Air pollution can have serious health impact. In this blog i will explain, how to measure Dust Levels and why this is important. Due to the size of the topic I will split it into 3 parts:
What is Air Quality?
Air Quality is an abstract term and usually comprises measuring several indicators:
- Dust Levels – measured in µg/m3, for differently sized particles (See below)
- Volatile Organic Compound Gases (VOCs) – Formaldehide, Benzene, Acetone, etc – measured in ppm (parts per million)
- CO2 – measured in ppm
This blog series will cover the first topic, namely – Dust Levels.
Why Measure Dust Levels?
Compared to measuring CO2, where we can say that levels below 1000 ppm are fine, sadly for Dust this is not the case. World Health Organization advises that in fact there are no safe levels, and even at dust concentrations around 10 µg/m3, increased mortality is reported.
In one of it’s latest updates on the topic from 2013, the WHO states that:
Thresholds: For short-term exposure studies, there is substantial evidence on associations observed down to very low levels of PM2.5. The data clearly suggest the absence of a threshold below which no one would be affected. Likewise long-term studies give no evidence of a threshold. Some recent studies have reported effects on mortality at concentrations below an annual average of 10 µg/m3.
Now about PMxx and “µg/m3” – Dust particles are classified according to their size in microns. Wikipedia has this nice chart
Most available Dust Meters measure the PM2.5 and PM10 sized particles in the air in µg/m3. This comprises the set of Mold, House dust, Ash and others. Particles smaller than PM10 usually you can’t see in the air. So the dust you see from your furniture, pillows and so on is larger and not so problematic. I can’t frame it better than Wikipedia:
The size of the particle is a main determinant of where in the respiratory tract the particle will come to rest when inhaled. Larger particles are generally filtered in the nose and throat via cilia and mucus, but particulate matter smaller than about 10 micrometers, can settle in the bronchi and lungs and cause health problems.
Because of their small size, particles on the order of 10 micrometers or less (PM10) can penetrate the deepest part of the lungs such as the bronchioles or alveoli.
Similarly, so called fine PM, (often referred to as PM2.5), tend to penetrate into the gas exchange regions of the lung (alveolus), and very small particles (< 100 nanometers) may pass through the lungs to affect other organs
There are lot’s of reports from various countries, where increased rate of cardiovascular and respiratory deceases are monitored that correlate with the increased exposure to Dust particles and mostly PM2.5
Unfortunately measuring particles smaller than 100 nm is a complex and expensive task. There are also almost no reports for them. So for now this is a gray zone where we cannot get insight.
Increased Dust Levels are often result of various factors
- Weather – Unfavorable weather conditions (pressure/wind), causing generated dust not to be carried away
- Location – Cities in open plains or close to the sea would seldom experience increased Dust levels due to the air circulation. In contrast cities in valleys are prone to high dust levels at times

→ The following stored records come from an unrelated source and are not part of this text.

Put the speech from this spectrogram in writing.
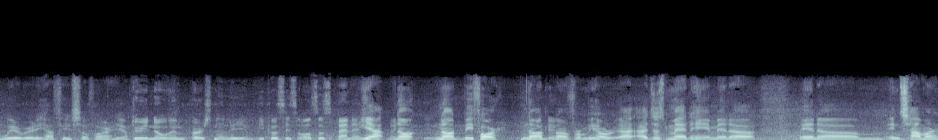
We're very happy so far. Yeah. Do you know him personally? Because he's also Spanish. Yeah, Like- no, not before, not Okay. not from before. I, I just met him in a, in um, in summer.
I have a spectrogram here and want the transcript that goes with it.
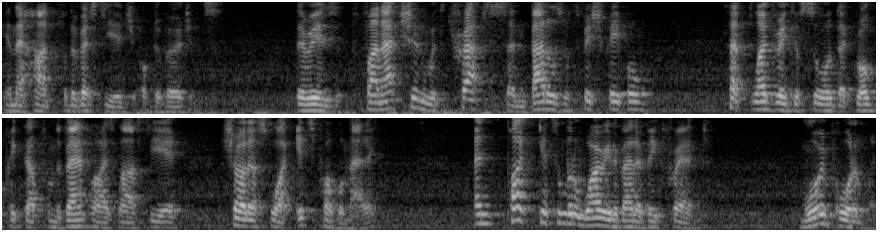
in their hunt for the vestige of divergence. There is fun action with traps and battles with fish people. That blood drinker sword that Grog picked up from the vampires last year showed us why it's problematic. And Pike gets a little worried about her big friend. More importantly,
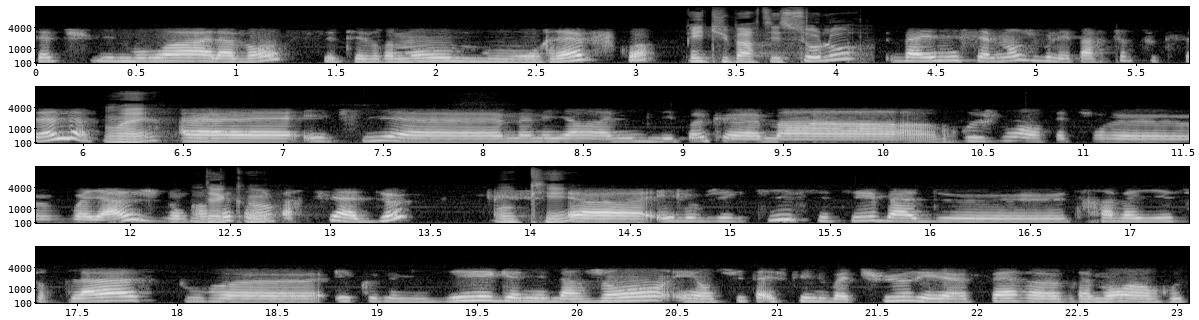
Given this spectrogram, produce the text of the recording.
7-8 mois à l'avance. C'était vraiment mon rêve quoi. Et tu partais solo? Bah initialement, je voulais partir toute seule. Ouais. et puis ma meilleure amie de l'époque m'a rejoint en fait sur le voyage. Donc en fait, on est parti à deux. Euh, et l'objectif, c'était bah, de travailler sur place pour euh, économiser, gagner de l'argent et ensuite acheter une voiture et euh, faire vraiment un road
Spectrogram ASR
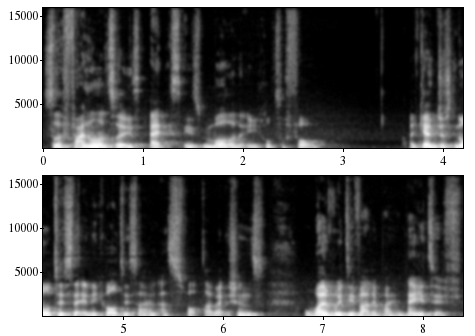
So the final answer is x is more than or equal to 4. Again, just notice the inequality sign has swapped directions when we divide it by a negative.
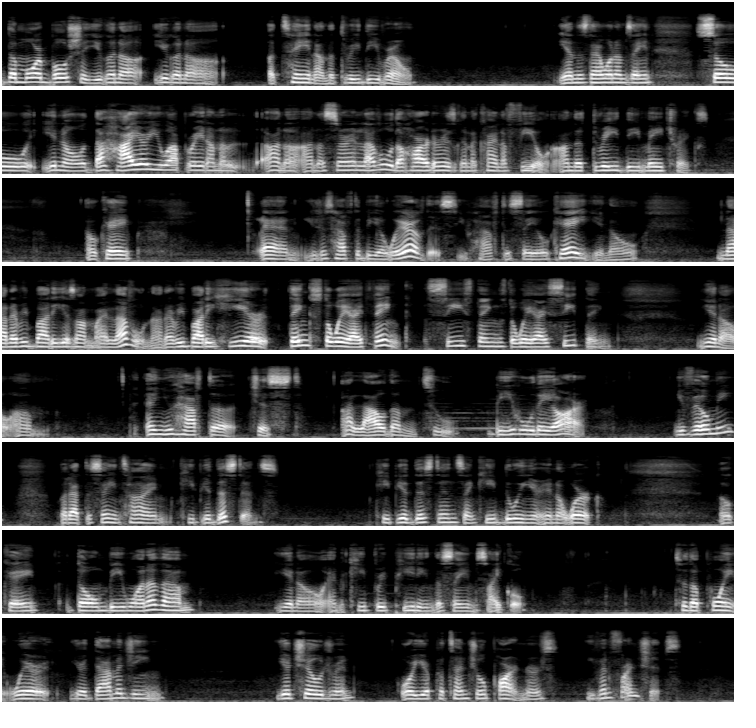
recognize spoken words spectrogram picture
the more bullshit you're gonna you're gonna attain on the 3D realm. You understand what I'm saying? So, you know, the higher you operate on a on a on a certain level, the harder it's gonna kind of feel on the 3D matrix. Okay? And you just have to be aware of this. You have to say, okay, you know, not everybody is on my level. Not everybody here thinks the way I think, sees things the way I see things. You know, um, and you have to just allow them to be who they are. You feel me? But at the same time, keep your distance. Keep your distance and keep doing your inner work. Okay? Don't be one of them, you know, and keep repeating the same cycle to the point where you're damaging your children or your potential partners, even friendships.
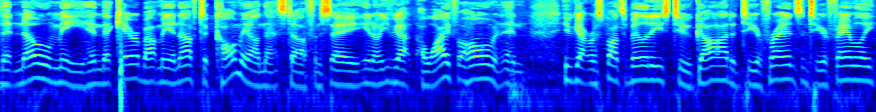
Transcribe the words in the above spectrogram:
that know me and that care about me enough to call me on that stuff and say, you know, you've got a wife at home and, and you've got responsibilities to God and to your friends and to your family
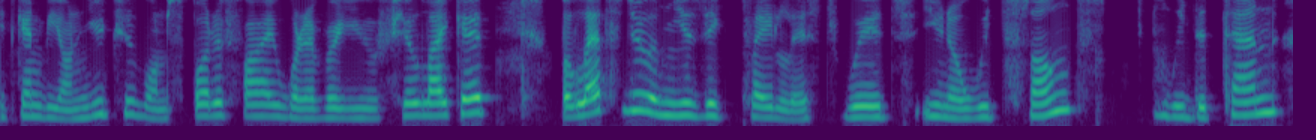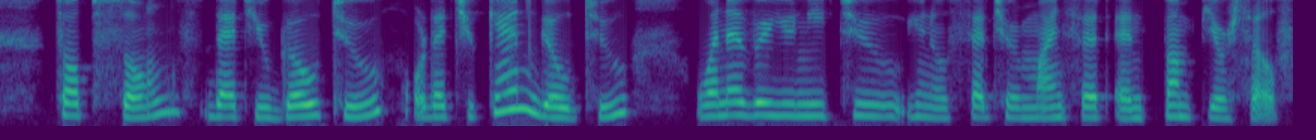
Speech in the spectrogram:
It can be on youtube on spotify wherever you feel like it. But let's do a music playlist with you know with songs with the 10 top songs that you go to or that you can go to whenever you need to, you know, set your mindset and pump yourself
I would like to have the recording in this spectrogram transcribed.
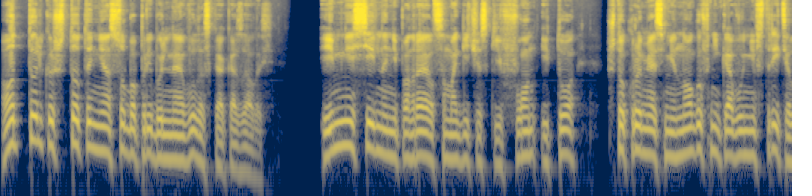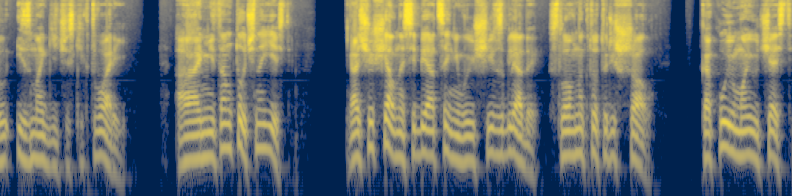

- Heating type – Wood and Coal-based heating tends to produce lots of Dust, which is currently the main pollutant. Especially in small cities where there is no traffic, you can still measure dust levels above 500 ug/m3, at times when it is cold outside and people heat their homes (evenings and mornings)
- Traffic – While it is hard to measure and seldom reported – dust produced from traffic and especially Diesel Particle Filters is also an important contaminant
The article in Wikipedia about Health Effects of Particulate Matter is a great source for detailed information.
Another interesting read with lot’s of references to WHO data and statistics is this one: Indoor PM2.5 Under 10: A Noble Goal. It describes how a guy in Beijing (with pollution levels above 300 µg/m3, tries to isolate his home and filter out dust.
Increased Air Pollution from dust can really affect your health. Knowing this and keeping it in mind can help you, because you can take action. There is an increasing number of gadgets that can report it (also online reports for some locations). And also the market for Air Purifiers is blooming. In the following parts i will show you solutions for measuring Dust levels for 20-60 eur and some DIY and commercial Air purifiers – for 20 – 400 eur.
One thought on “Measuring Dust Levels. Why is it important? (Part 1/3)”